Using this otherwise idle time to accomplish small tasks could potentially free up a few hours every single week to work on your hustle. Create a shortcut for yourself by having a running list on your phone of the various tasks you can complete fast.

2. Make “No” Your New Best Friend

“No” is one of my favorite words. When you say no to what doesn’t serve you, you say yes to something else. In this case, you’re saying yes to making time to work on your passion project.

Remember this: It is OK to politely decline invitations that do not really appeal to you. (And Muse Editor-at-Large Adrian Granzella Larssen has templates on how to do that here.) Let’s say you’re a social butterfly: Well, if you just turn down just one activity each week—be it networking or just happy hour with friends—that’s another few hours you just made for yourself.

3. Split Your Errands Up Over the Week

OK, this one’s a bit controversial and I understand it doesn’t work for everyone. But, I know that very few people are busy every single minute of the workday—and there can be a lot of unused minutes within the day. Rather than spending 20 minutes mindlessly browsing the internet, use it to complete other errands that you’d normally be stuck doing on the weekends: schedule that doctor’s appointment, make a quick trip to drop off your dry cleaning, call and get your prescriptions refilled, and so on.

Like using your wait time wisely, I’m sure you could come up with a list (and you should!) of lots of small activities that cram your weekends despite not being all that time consuming. Now, you’ve just gone from running errands on a Sunday afternoon to having a couple free hours to do whatever you’d like.

4. Outsource

If you have enough money coming in each month to cover your necessary expenses, consider outsourcing. From cleaning your apartment, to fixing your computer, to basic bookkeeping, to picking up your groceries—it can be worth spending the cash if it saves you time to have an expert do something much more easily. Now, of course this isn’t financially feasible for everyone, but giving up a few dinners out each month or passing up a new outfit might be worth checking one of these items off your list.

5. Get to Know Your Peak Hours

Ever heard of golden hours? It’s about figuring out when your mental capacity is at its peak and doing your most important work at that time. I work best in the morning and whenever possible I schedule mornings as my time to write.
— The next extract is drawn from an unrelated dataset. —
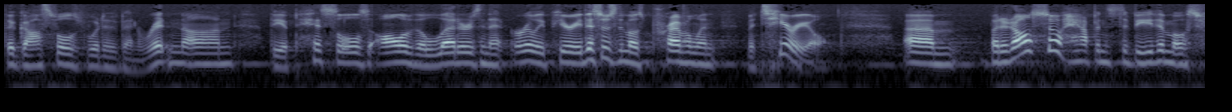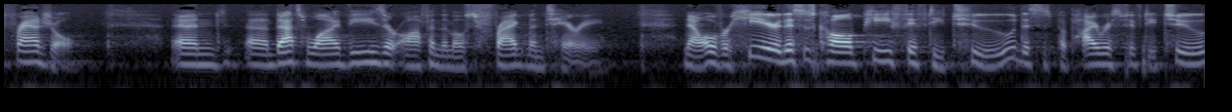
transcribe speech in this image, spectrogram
the Gospels would have been written on the epistles, all of the letters in that early period. This was the most prevalent material. Um, but it also happens to be the most fragile. And uh, that's why these are often the most fragmentary. Now, over here, this is called P52. This is Papyrus 52,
When I still had my full-time job and was just writing on the side, I would get up early and pitch five ideas to my editors before 7:30 AM. I would then write a blog post (or at least half a blog post) before heading into the office. Then, at the end of the day when I was beat, I would deal with the dirty dishes in the sink and the email newsletters that piled up throughout the day.
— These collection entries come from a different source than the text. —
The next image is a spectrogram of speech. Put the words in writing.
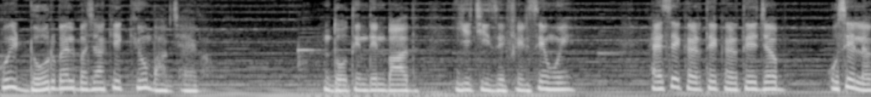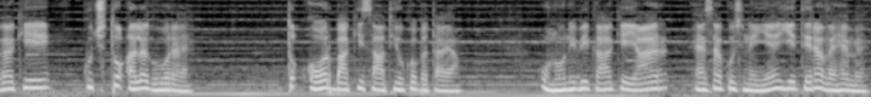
कोई डोर बेल बजा के क्यों भाग जाएगा? दो तीन दिन बाद ये चीज़ें फिर से हुई। ऐसे करते करते जब उसे लगा कि कुछ तो अलग हो रहा है तो और बाकी साथियों को बताया। उन्होंने भी कहा कि यार ऐसा कुछ नहीं है, ये तेरा वहम है।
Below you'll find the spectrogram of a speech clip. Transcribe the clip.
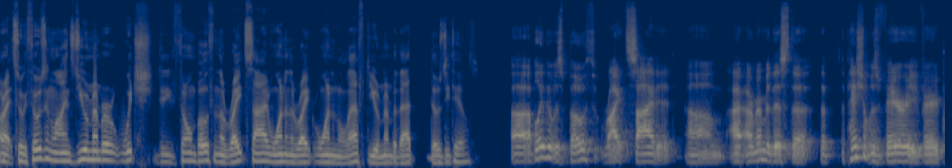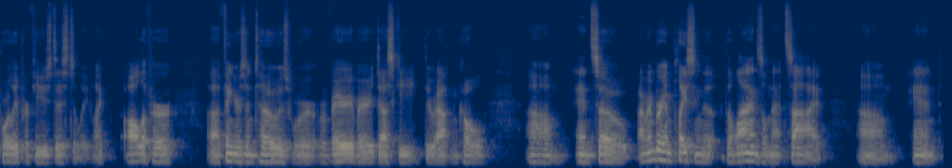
All right, so he throws in lines. Do you remember which? Did he throw them both in the right side, one in the right, one in the left? Do you remember that those details? Uh, I believe it was both right-sided. Um, I, I, remember this. The, the, the patient was very very poorly perfused distally. Like all of her uh, fingers and toes were, were very very dusky throughout and cold. Um, and so I remember him placing the, the lines on that side. Um, and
By identifying these hours for myself, I not only was able to get better work done on my side hustle in less time—but I also found myself spending fewer hours in the actual office because I learned to work when I was most efficient.

And there you go, (at least) a few more free hours every single week that you can use to go after what you’re really passionate about.

https://www.themuse.com/advice/5-habits-thatll-free-up-room-in-your-schedule-to-work-on-your-side-gig

ARE YOU IN NEED OF TOP TALENT NOW? Don’t have the time to spend nor available bandwidth to look for your company’s perfect match? Does this leave you with projects undone, unable to launch new initiatives or deliver desired output, let alone to grow your profits? Is your hiring process stalled and limping along with unfilled requisitions? Discover the ease and satisfaction of partnering with experts whose ONLY mission is to accomplish laser-focused search and to acquire top-tier skill on your behalf, each and every day! Contact us at 415-234-0707  or email at connect@superiansources.com Find out what a customized service SAVES you in TIME, MONEY and RESOURCES!

ARE YOU TODAY’S TOP TALENT LOOKING FOR A NEW ROLE? Do you want assurance that you are represented by the best and have opportunities open to you within exceptional workplaces? Have you heard that being presented by a boutique search firm is the edge you need to get in the door and have your opportunity to shine? Contact us at 415-234-0707 or email at  connect@superiansources.com – http://www.SuperianSources.com